Directions for this task →
Begin the copy at the line that contains "Spoken language spectrogram", end it at the last line of the entries below, keep every word exact, and include no pictures.

Input records →
= = =
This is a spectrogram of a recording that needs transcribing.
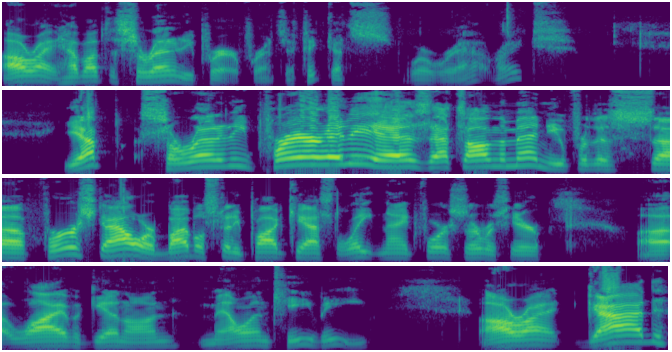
All right. How about the serenity prayer, friends? I think that's where we're at, right? Yep, Serenity Prayer it is. That's on the menu for this uh, first hour Bible study podcast, late night for service here, uh, live again on Melon TV. All right, God,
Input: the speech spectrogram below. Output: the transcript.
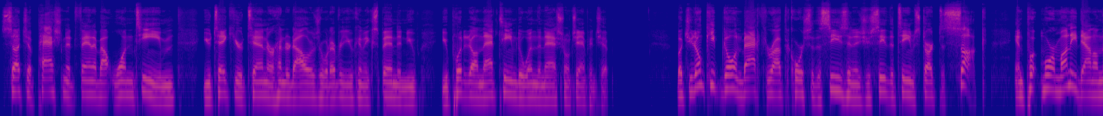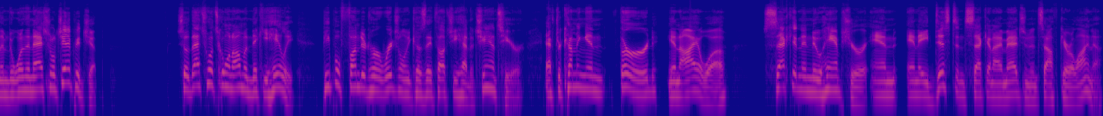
such a passionate fan about one team, you take your ten or hundred dollars or whatever you can expend, and you you put it on that team to win the national championship but you don't keep going back throughout the course of the season as you see the team start to suck and put more money down on them to win the national championship. So that's what's going on with Nikki Haley. People funded her originally because they thought she had a chance here. After coming in third in Iowa, second in New Hampshire, and and a distant second, I imagine, in South Carolina,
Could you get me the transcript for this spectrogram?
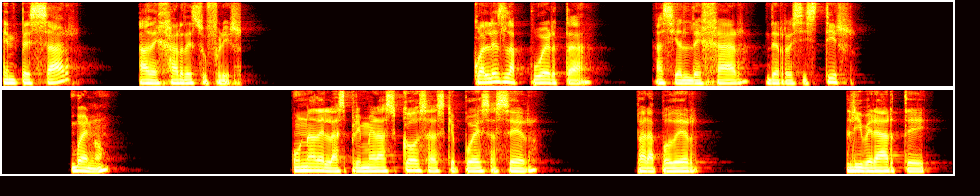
empezar a dejar de sufrir? ¿Cuál es la puerta hacia el dejar de resistir? Bueno, una de las primeras cosas que puedes hacer para poder liberarte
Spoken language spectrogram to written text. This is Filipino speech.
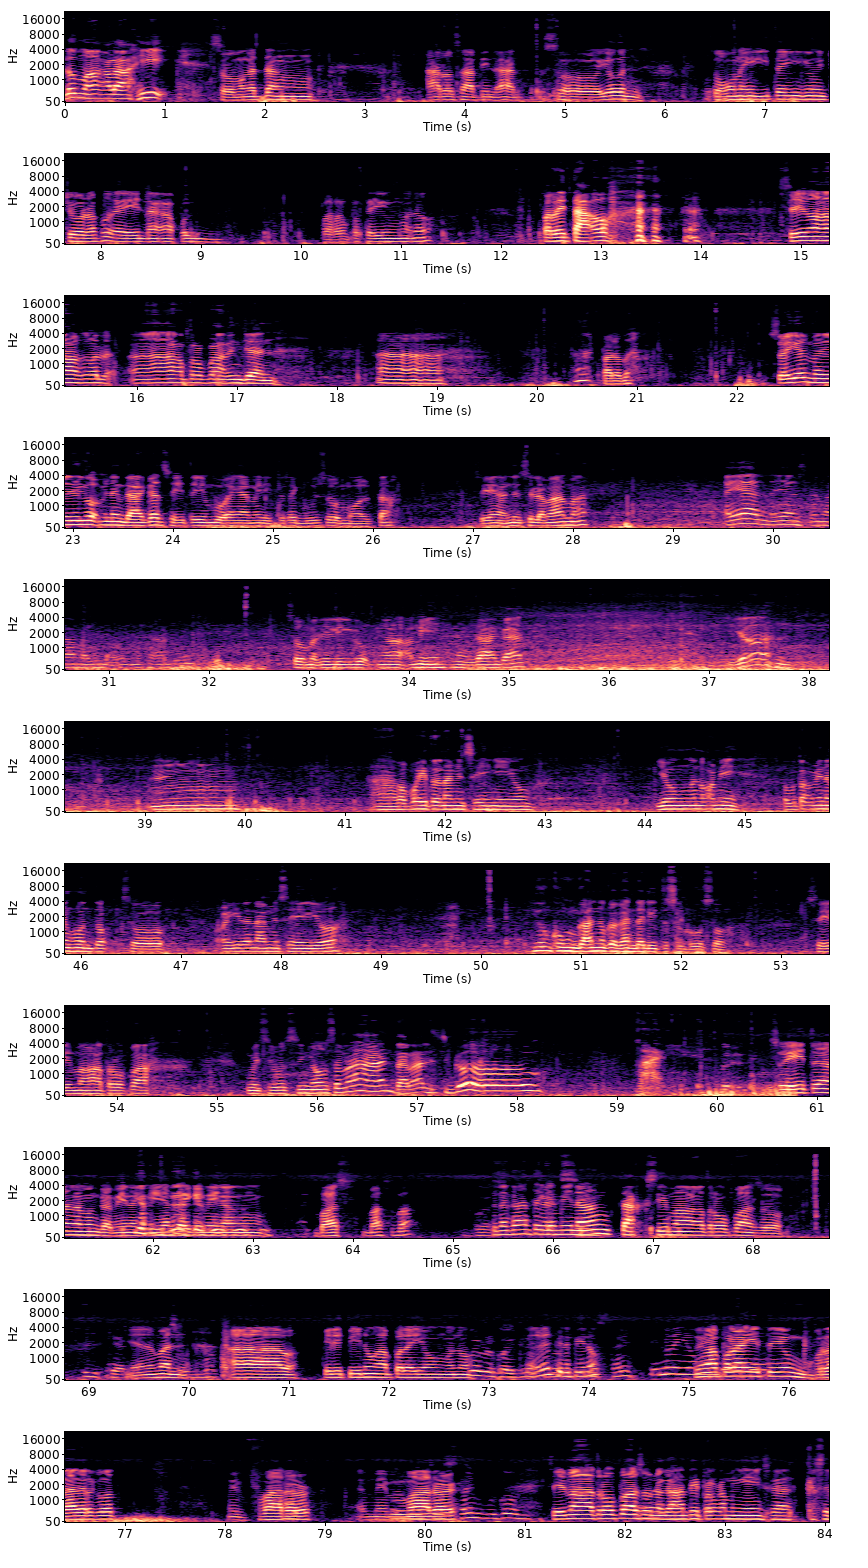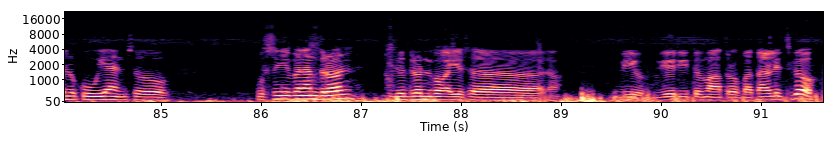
Hello mga kalahi. So magandang araw sa atin lahat. So yun. So kung nakikita niyo yung itsura ko eh nakapag parang patay yung ano parang tao. so yung mga ah, katropa natin dyan. Ah, ah, paano ba? So yun, maliligo kami ng dagat. So ito yung buhay namin dito sa Guso, Malta. So yun, andun sila mama. Ayan, ayan sila mama din ako masabi. So maliligo nga kami ng dagat. Yan. Mm. Ah, papakita namin sa inyo yung yung ano kami. Papunta kami ng Hondok. So papakita namin sa inyo yung kung gaano kaganda dito sa Guso. So yung mga tropa, kung gusto nyo samahan, tara, let's go! Bye! So ito na naman kami, naghihintay kami ng bus, bus ba? So naghahantay kami ng taxi mga katropa. So yan naman. Ah, Pilipino nga pala yung ano. Ano yun, Pilipino? Pinoy yung So nga pala ito yung brother ko. My father. and My mother. going. Sa mga tropa, so naghahantay pala kami ngayon sa kasalukuyan. So, gusto niyo ba ng drone? Ilo-drone ko kayo sa ano, view. View dito mga tropa. Tara, let's go!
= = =
Answer section →
Spoken language spectrogram to written text. This is Filipino speech.
Hello mga kalahi. So magandang araw sa atin lahat. So yun. So kung nakikita niyo yung itsura ko eh nakapag parang patay yung ano parang tao. so yung mga ah, katropa natin dyan. Ah, ah, paano ba? So yun, maliligo kami ng dagat. So ito yung buhay namin dito sa Guso, Malta. So yun, andun sila mama. Ayan, ayan sila mama din ako masabi. So maliligo nga kami ng dagat. Yan. Mm. Ah, papakita namin sa inyo yung yung ano kami. Papunta kami ng Hondok. So papakita namin sa inyo yung kung gaano kaganda dito sa Guso. So yung mga tropa, kung gusto nyo samahan, tara, let's go! Bye! So ito na naman kami, naghihintay kami ng bus, bus ba? So naghahantay kami ng taxi mga katropa. So yan naman. Ah, Pilipino nga pala yung ano. Ano yun, Pilipino? Pinoy yung So nga pala ito yung brother ko. My father. and My mother. going. Sa mga tropa, so naghahantay pala kami ngayon sa kasalukuyan. So, gusto niyo ba ng drone? Ilo-drone ko kayo sa ano, view. View dito mga tropa. Tara, let's go!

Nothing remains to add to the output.